Taking a cue from Tomlin, Mike McCarthy asserts, ‘Dallas Cowboys will stand during the anthem

In the wake of Mike Tomlin’s polarizing decision to prohibit anthem kneeling, the NFL continues to feel the reverberations. The latest coach to stake out a position is none other than Mike McCarthy, at the helm of the Dallas Cowboys. McCarthy’s recent declaration that his team will also abstain from kneeling during the national anthem has reignited discussions on player expression, patriotism, and the role of sports in social activism.

Since its inception, kneeling during the anthem has been laden with symbolism and purpose. Initially popularized by Colin Kaepernick as a peaceful protest against racial inequality and police brutality, the gesture swiftly became synonymous with the fight for justice, equality, and the freedom of expression within the NFL.

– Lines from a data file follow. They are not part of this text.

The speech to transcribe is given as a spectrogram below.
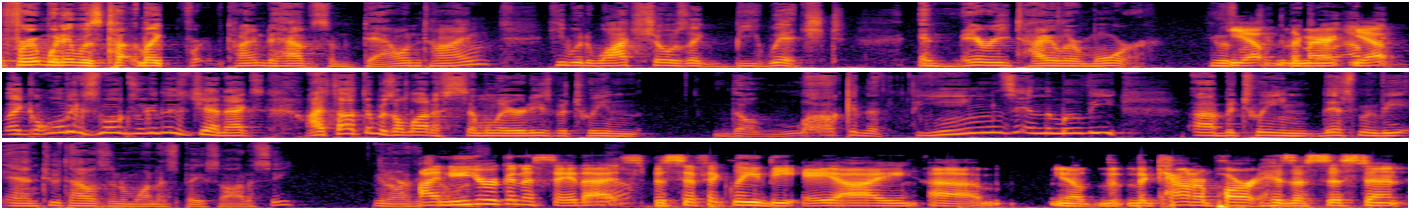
for when it was t- like time to have some downtime, he would watch shows like Bewitched and Mary Tyler Moore. He was yep, the Mary, yep. Like, like holy smokes, look at this Gen X. I thought there was a lot of similarities between the look and the themes in the movie uh, between this movie and 2001: A Space Odyssey. You know, I, I knew was, you were going to say that yeah. specifically. The AI, um, you know, the, the, counterpart, his assistant.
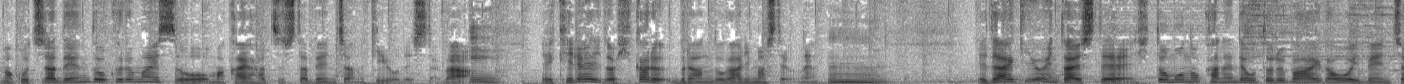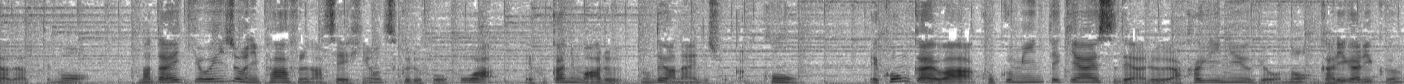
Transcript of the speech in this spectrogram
まあ、こちら電動車椅子をまあ開発したベンチャーの企業でしたが、ええ。キラリと光るブランドがありましたよね。うん。え大企業に対して人物金で劣る場合が多いベンチャーであっても、まあ、大企業以上にパワフルな製品を作る方法はえ他にもあるのではないでしょうか。今回は国民的アイスである赤城乳業のガリガリ君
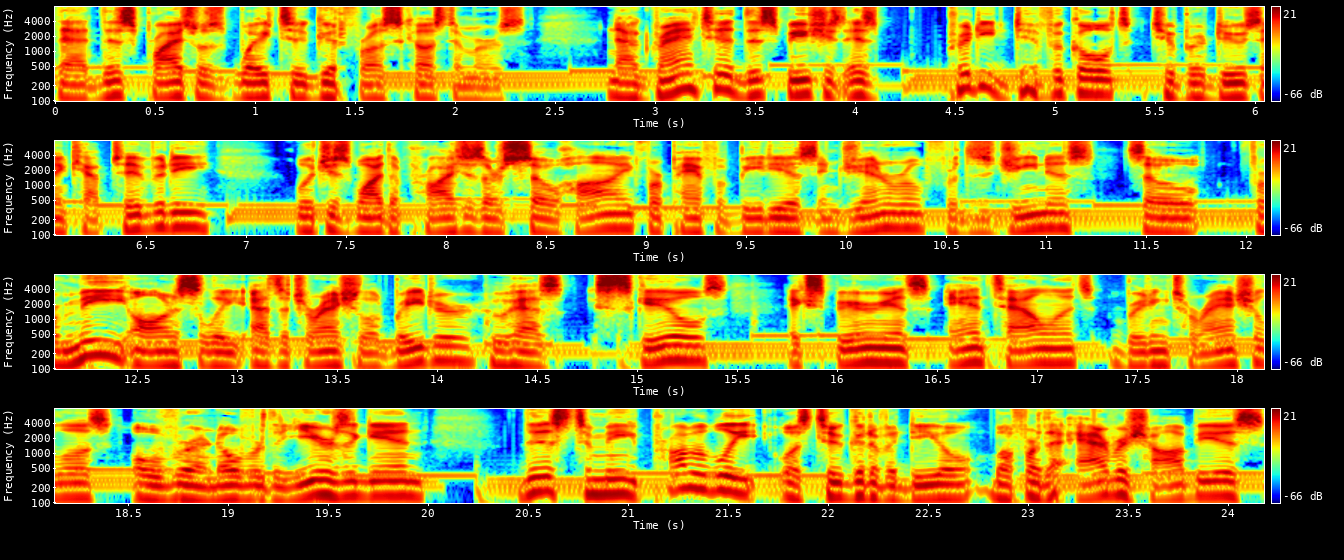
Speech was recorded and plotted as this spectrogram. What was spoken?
that this price was way too good for us customers. Now granted, this species is pretty difficult to produce in captivity, which is why the prices are so high for Pamphobeteus in general for this genus. So for me, honestly, as a tarantula breeder who has skills, experience, and talent breeding tarantulas over and over the years again, this to me probably was too good of a deal, but for the average hobbyist,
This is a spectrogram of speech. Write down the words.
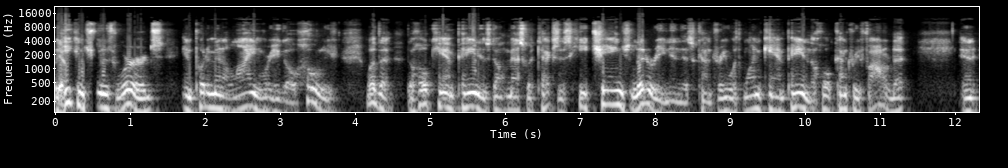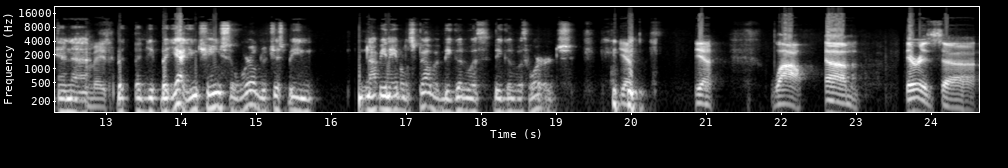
But yep. he can choose words and put them in a line where you go, holy, well, the, the whole campaign is don't mess with Texas. He changed littering in this country with one campaign. The whole country followed it. And, and uh, Amazing. But, but, but yeah, you can change the world with just being, not being able to spell, but be good with, be good with words. yeah. Yeah. Wow. Um, there is uh,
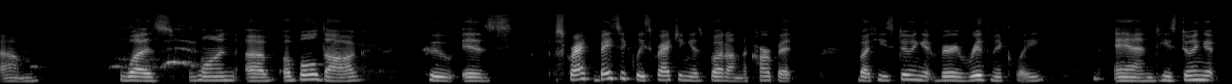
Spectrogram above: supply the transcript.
um, was one of a bulldog who is scratch basically scratching his butt on the carpet, but he's doing it very rhythmically, and he's doing it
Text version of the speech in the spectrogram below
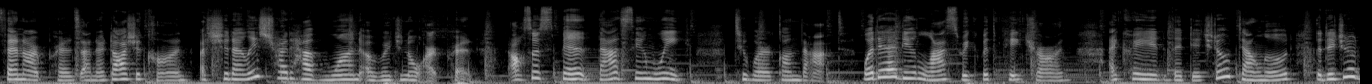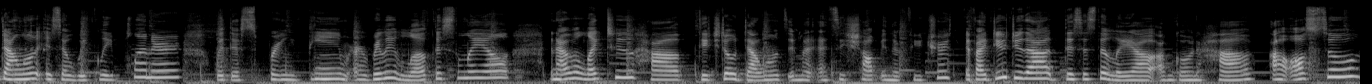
fan art prints at Nadeshicon, I should at least try to have one original art print. I also spent that same week to work on that. What did I do last week with Patreon? I created the digital download. The digital download is a weekly planner with a spring theme. I really love this layout and I would like to have digital downloads in my Etsy shop in the future. If I do do that, this is the layout I'm going to have. I also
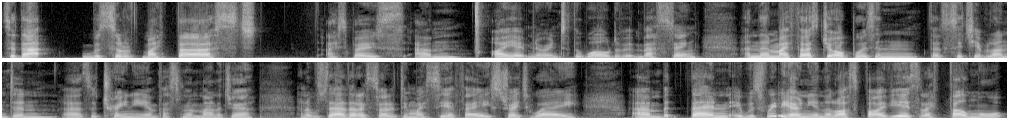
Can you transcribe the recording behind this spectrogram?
So that was sort of my first, I suppose, um, eye opener into the world of investing. And then my first job was in the City of London as a trainee investment manager, and it was there that I started doing my CFA straight away. Um, but then it was really only in the last five years that I fell more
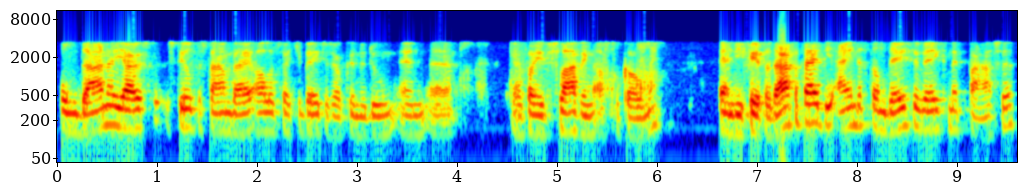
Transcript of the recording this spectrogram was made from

McCarthy’s stance aligns him squarely with those who believe that the football field should remain apolitical, a viewpoint that resonates with many while also stirring discontent among a significant segment of both the sporting community and the public.

For some players, standing during the anthem signifies profound respect for the nation and its symbols. For others, kneeling was never about disrespect but rather a poignant means to spotlight urgent systemic issues. An anonymous Cowboys player articulated, “I love my country, and I honor our flag. Yet, I also stand for justice and equality. It’s a difficult balance.”

As the league approaches its next season, these anthem policies are poised to dominate team meetings, fan conversations, and boardroom discussions.

Sport has always intersected with politics and societal concerns. From the Black Power salute at the 1968 Olympics to Muhammad Ali’s anti-war stance, athletes have consistently leveraged their platforms to amplify broader messages. The ongoing debate over anthem kneeling in the NFL represents a contemporary iteration of this historical dynamic.

With two prominent coaches taking firm stands against anthem kneeling, players, fans, and pundits will scrutinize how other teams respond. Will more coaches follow suit, or will certain franchises opt for a different approach, perhaps even embracing player expression?

Leave a Reply

Your email address will not be published. Required fields are marked *